It's such a shame as Japan has the wealth and resources to create athletes that should compete with the best on a regular basis. Their football team should, by any measure, be right up there, but they are functional and utilitarian at best - the best player they produced, Hidetoshi Nakata, was generally regarded as a maverick, difficult to mange and didn't get on with other players on the team. At least the managers had the good sense to pick him - just before the recent winter olympics in Vancouver a Japanese snowboarder and gold medal prospect Kazuhiro Kokubo arrived at Narita Airport in his official olympic blazer but with his shirt hanging out and his tie undone. The shock, the horror - he's a snow boarder, what do you expect? But officials from the Japan Olympic Committee (quite possibly the biggest bunch of old farts in the sporting universe, and as you can imagine, that's up against some pretty stiff opposition) wanted to ban the guy from the games - a gold medal prospect banned for not tucking his shirt in! You couldn't make it up. It took a quick bit of negotiation from some agent or other with the guy and a bit of top level mollification toward the JOC and finally the kid was allowed to go (once he tucked in his shirt, one trusts). Eventually he came 5th in his event and I wouldn't be surprised if his mental equilibrium was shot by the crap he had to go through before getting on the plane.
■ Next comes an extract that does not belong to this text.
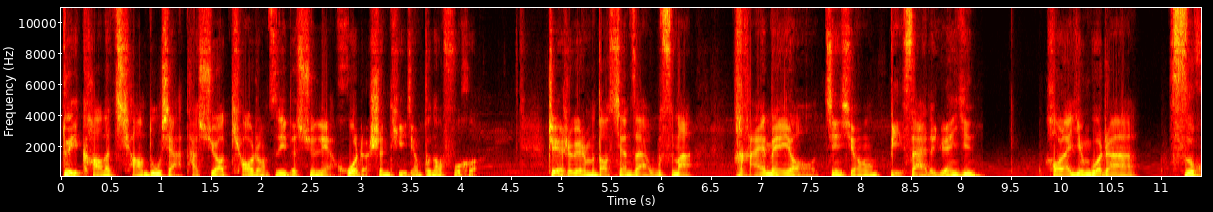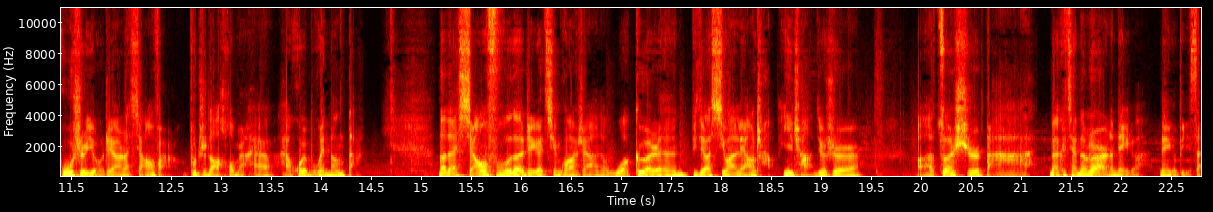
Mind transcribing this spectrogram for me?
对抗的强度下，他需要调整自己的训练，或者身体已经不能负荷。这也是为什么到现在乌斯曼还没有进行比赛的原因。后来英国站似乎是有这样的想法，不知道后面还还会不会能打。那在降服的这个情况下呢，我个人比较喜欢两场，一场就是。啊，钻石打麦克钱德勒的那个那个比赛，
Last there is this. Do you know that characteristic is most prized by Japanese parents in their children? Courage? No. Intelligence? A distant second. Apparently the most prized characteristic parents want in their kids is, according to a recent poll, shyness. Apparently it is considered cute. Oh for fuck's sakes, cute! It might be OK for a 4 year old (though I would have serious reservations about even this) but you want to cripple your child for the rest of his or her life by making them socially inept, scared and unable to think clearly when conversing with another person? This of course has a far more wide ranging impact than just making decent sportsmen and women in Japan (for example the abnormally high suicide rate in Japan), but that was how this rant started so that's how we'll end. Can you think of a shy elite athlete? I can think of plenty who value their privacy but shyness? Elite athletes tend to have big personalities to go with their enormous egos which drive them on to win. Ichiro, who we mentioned above, has a pretty sorted ego, as did Nakata, that's what made them better then the rest of the baseballers and footballers of their generations, it's why their Japanese teammates didn't like them and why they ended up playing overseas. Let's hope a few more of them and their ilk come along and manage to slip through the fingers of their junior high school coaches and they find someone decent to nurture and develop their talent, not beat it out of them...